I hate it because its such a lazy crutch for writers and its FAR overused at best and pandering at worst.

Now if they have a line in the future with different people using classic mantles and the classics are still used in the present, whatever.

Now if they do a mass replacement like Marvel did in the PCU era 6-8 years ago I’m out until its over.

They’ve replaced Bruce 2 times in the last 10 years. That’s enough.

Hire better writers.



That was me

Why spend all that time creating a time line and not use it?


Justice League International use Booster and the gang in that time period

Justice Society see Wonder Woman set up the JSA. Plus untold stories in the 1950s when no other super heroes were around.


Seconding everything @phylemon said, and on a more personal note, I also tend to value stories for their characters more than their plot.

I could read a really mediocre story based on an overdone trope and still enjoy it if I’m a fan of the cast involved, but I’ll have difficulty with the reverse. An ingenious, original tale won’t hold my attention for long if none of the characters catch my eye.

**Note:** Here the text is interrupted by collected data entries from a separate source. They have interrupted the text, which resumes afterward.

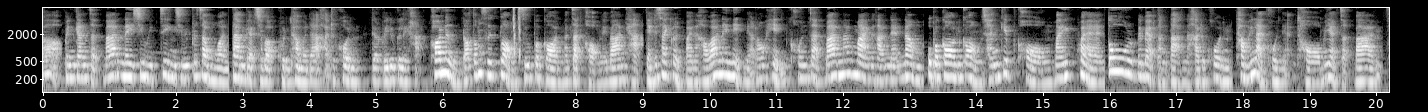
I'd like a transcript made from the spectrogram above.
ก็เป็นการจัดบ้านในชีวิตจริง ชีวิตประจำวัน ตามแบบฉบับคนธรรมดาค่ะทุกคน เดี๋ยวไปดูกันเลยค่ะ ข้อ 1 เราต้องซื้อกล่องซื้ออุปกรณ์มาจัดของในบ้านค่ะ อย่างที่ใชเกริ่นไปนะคะ ว่าในเน็ตเนี่ยเราเห็นคนจัดบ้านมากมายนะคะ แนะนำอุปกรณ์กล่องชั้นเก็บของไม้แขวนตู้ในแบบต่างๆนะคะ ทุกคนทำให้หลายคนเนี่ยท้อไม่อยากจัดบ้านใช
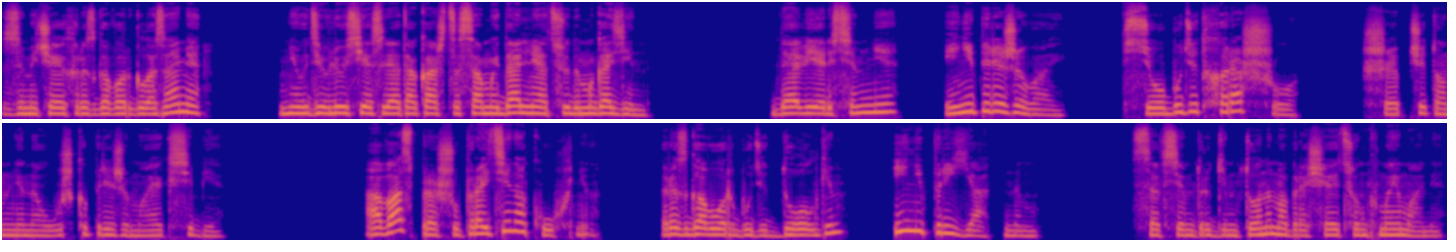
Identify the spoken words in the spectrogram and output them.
Замечаю их разговор глазами, не удивлюсь, если это окажется самый дальний отсюда магазин. Доверься мне и не переживай. Все будет хорошо, шепчет он мне на ушко, прижимая к себе. А вас прошу пройти на кухню. Разговор будет долгим и неприятным. Совсем другим тоном обращается он к моей маме.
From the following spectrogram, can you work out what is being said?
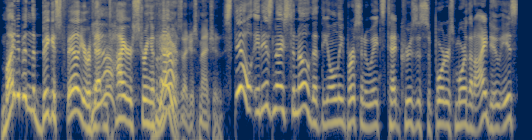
might have been the biggest failure of that Yeah. entire string of failures I just mentioned. Still, it is nice to know that the only person who hates Ted Cruz's supporters more than I do is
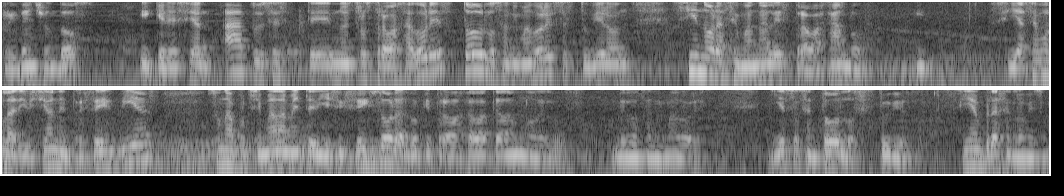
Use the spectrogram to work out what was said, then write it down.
Redemption 2 y que decían, ah, pues este, nuestros trabajadores, todos los animadores estuvieron 100 horas semanales trabajando. Si hacemos la división entre 6 días, son aproximadamente 16 horas lo que trabajaba cada uno de los, de los animadores. Y eso es en todos los estudios. Siempre hacen lo mismo.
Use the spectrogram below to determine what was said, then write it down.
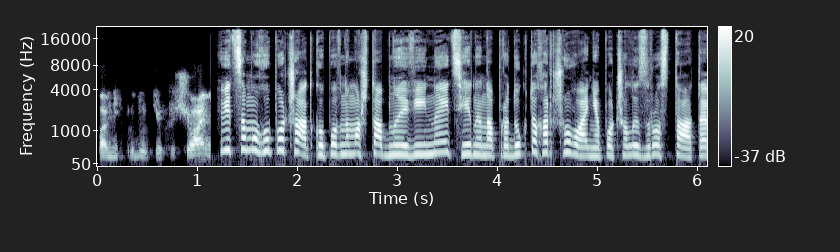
певних продуктів харчування. Від самого початку повномасштабної війни ціни на продукти харчування почали зростати.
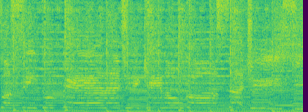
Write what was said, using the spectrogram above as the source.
Só sinto pena de quem não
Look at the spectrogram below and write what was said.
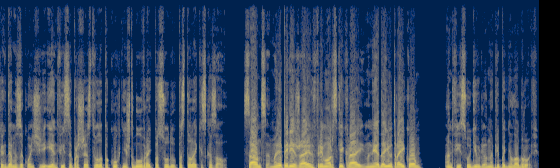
Когда мы закончили, и Анфиса прошествовала по кухне, чтобы убрать посуду, Постолаки сказал, «Солнце, мы переезжаем в Приморский край, мне дают райком». Анфиса удивленно приподняла бровь,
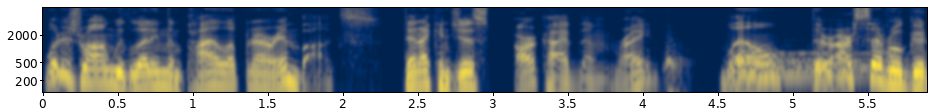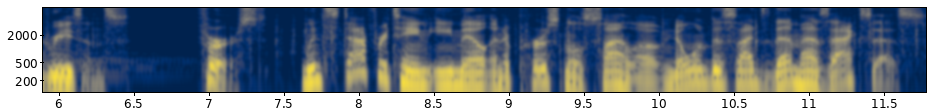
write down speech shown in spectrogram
What is wrong with letting them pile up in our inbox? Then I can just archive them, right? Well, there are several good reasons. First, when staff retain email in a personal silo, no one besides them has access.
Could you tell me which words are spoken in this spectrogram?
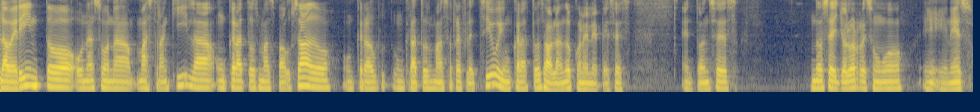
laberinto, una zona más tranquila, un Kratos más pausado, un Kratos más reflexivo y un Kratos hablando con NPCs. Entonces, no sé, yo lo resumo en, eso.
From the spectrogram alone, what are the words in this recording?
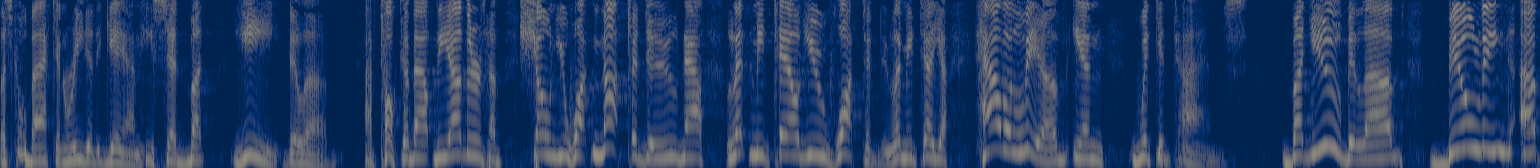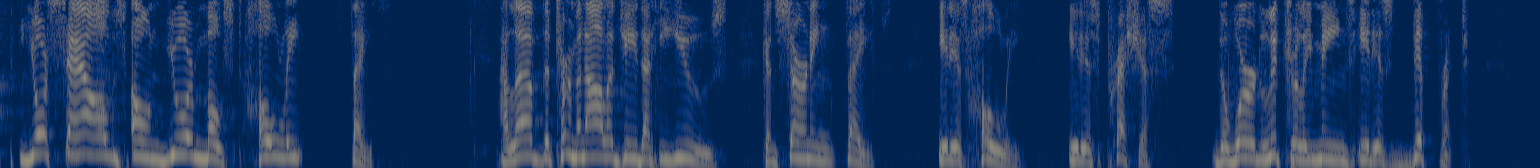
Let's go back and read it again. He said, but ye beloved. I've talked about the others. I've shown you what not to do. Now let me tell you what to do. Let me tell you how to live in wicked times. But you beloved, building up yourselves on your most holy faith. I love the terminology that he used concerning faith. It is holy. It is precious. The word literally means it is different.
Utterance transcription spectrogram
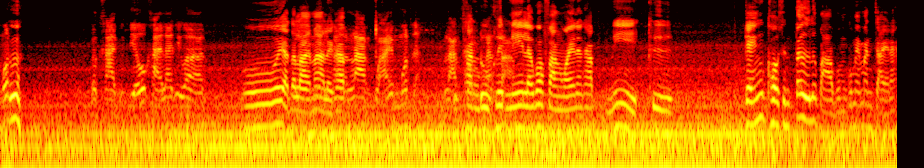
หมดอู้ก็ขายก๋วยเตี๋ยวขายอะไรที่ว่าโอ้ยอันตรายมากเลยครับลามกว่ายังหมดอะลามท่านดูคลิปนี้แล้วก็ฟังไว้นะครับ นี่คือ แก๊ง call center หรือเปล่า ผมก็ไม่มั่นใจนะ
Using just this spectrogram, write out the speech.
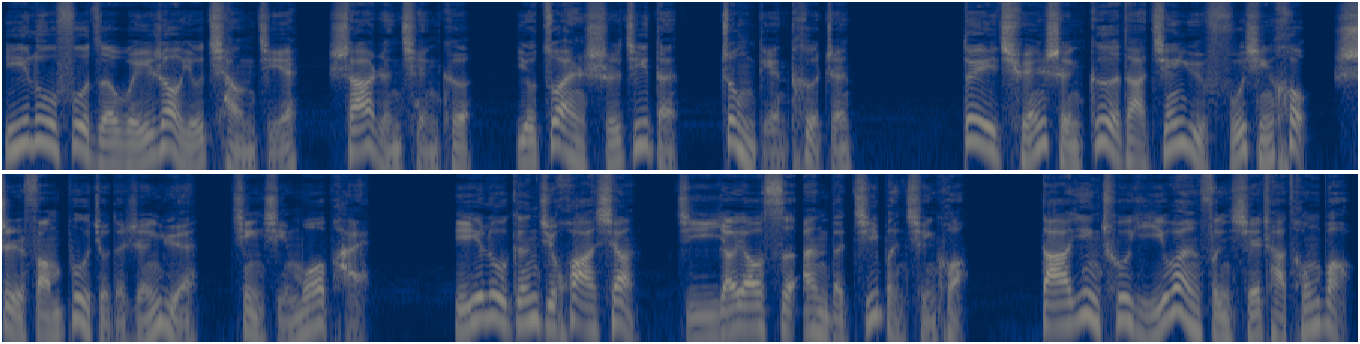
一路负责围绕有抢劫、杀人前科、有作案时机等重点特征，对全省各大监狱服刑后释放不久的人员进行摸排。一路根据画像及幺幺四案的基本情况，打印出一万份协查通报，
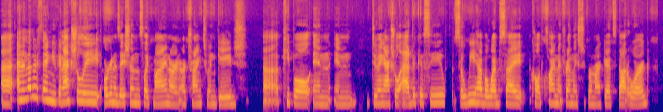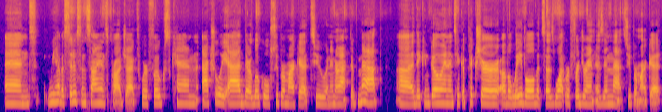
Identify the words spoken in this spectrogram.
Uh, and another thing, you can actually, organizations like mine are, are trying to engage uh, people in, in doing actual advocacy. So we have a website called climatefriendlysupermarkets.org. And we have a citizen science project where folks can actually add their local supermarket to an interactive map. Uh, they can go in and take a picture of a label that says what refrigerant is in that supermarket,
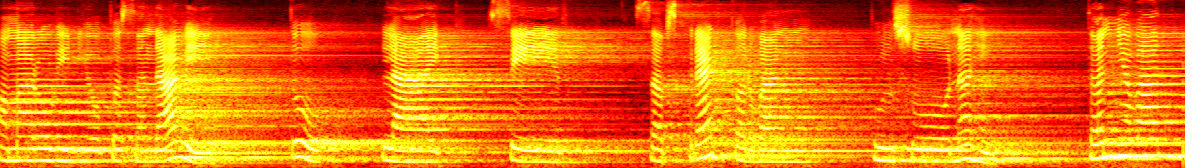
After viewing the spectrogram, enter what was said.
અમારો વીડિયો પસંદ આવે તો લાઈક, શેર સબસ્ક્રાઈબ કરવાનું ભૂલશો નહીં. ધન્યવાદ.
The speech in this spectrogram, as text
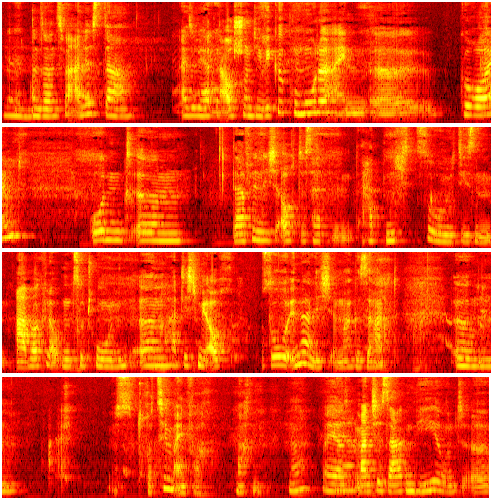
Mhm. Und sonst war alles da. Also wir hatten auch schon die Wickelkommode eingeräumt. Äh, und ähm, da finde ich auch, das hat, hat nichts so mit diesem Aberglauben zu tun. Ähm, hatte ich mir auch so innerlich immer gesagt. Ähm, es trotzdem einfach machen. Ne? Weil ja, ja, manche sagen wie und äh,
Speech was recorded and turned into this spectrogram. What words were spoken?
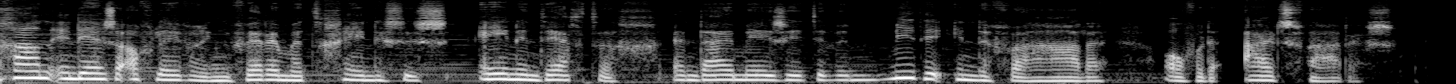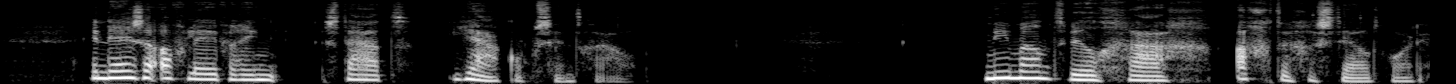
gaan in deze aflevering verder met Genesis 31 en daarmee zitten we midden in de verhalen over de aartsvaders. In deze aflevering staat Jacob centraal. Niemand wil graag achtergesteld worden.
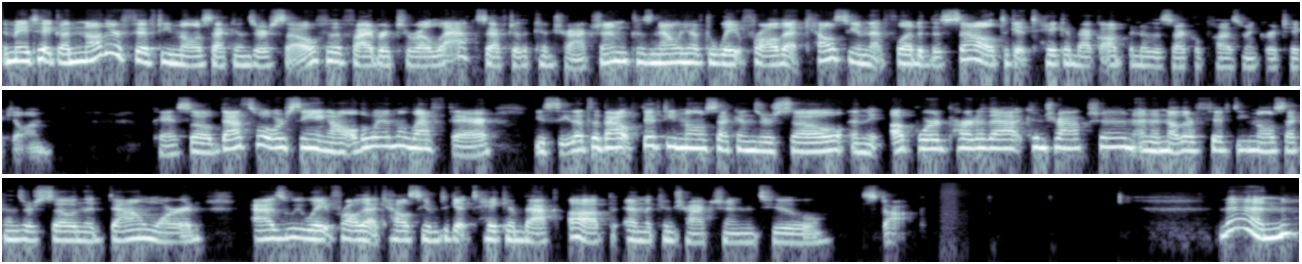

So when it comes to inheritances of mantles, if you’re permanently replacing a character I love with someone I don’t enjoy as much, it feels like my reason for being invested in that particular title has been removed. I’ve got to learn to like the replacement to stay with it, and sometimes those are big shoes to fill.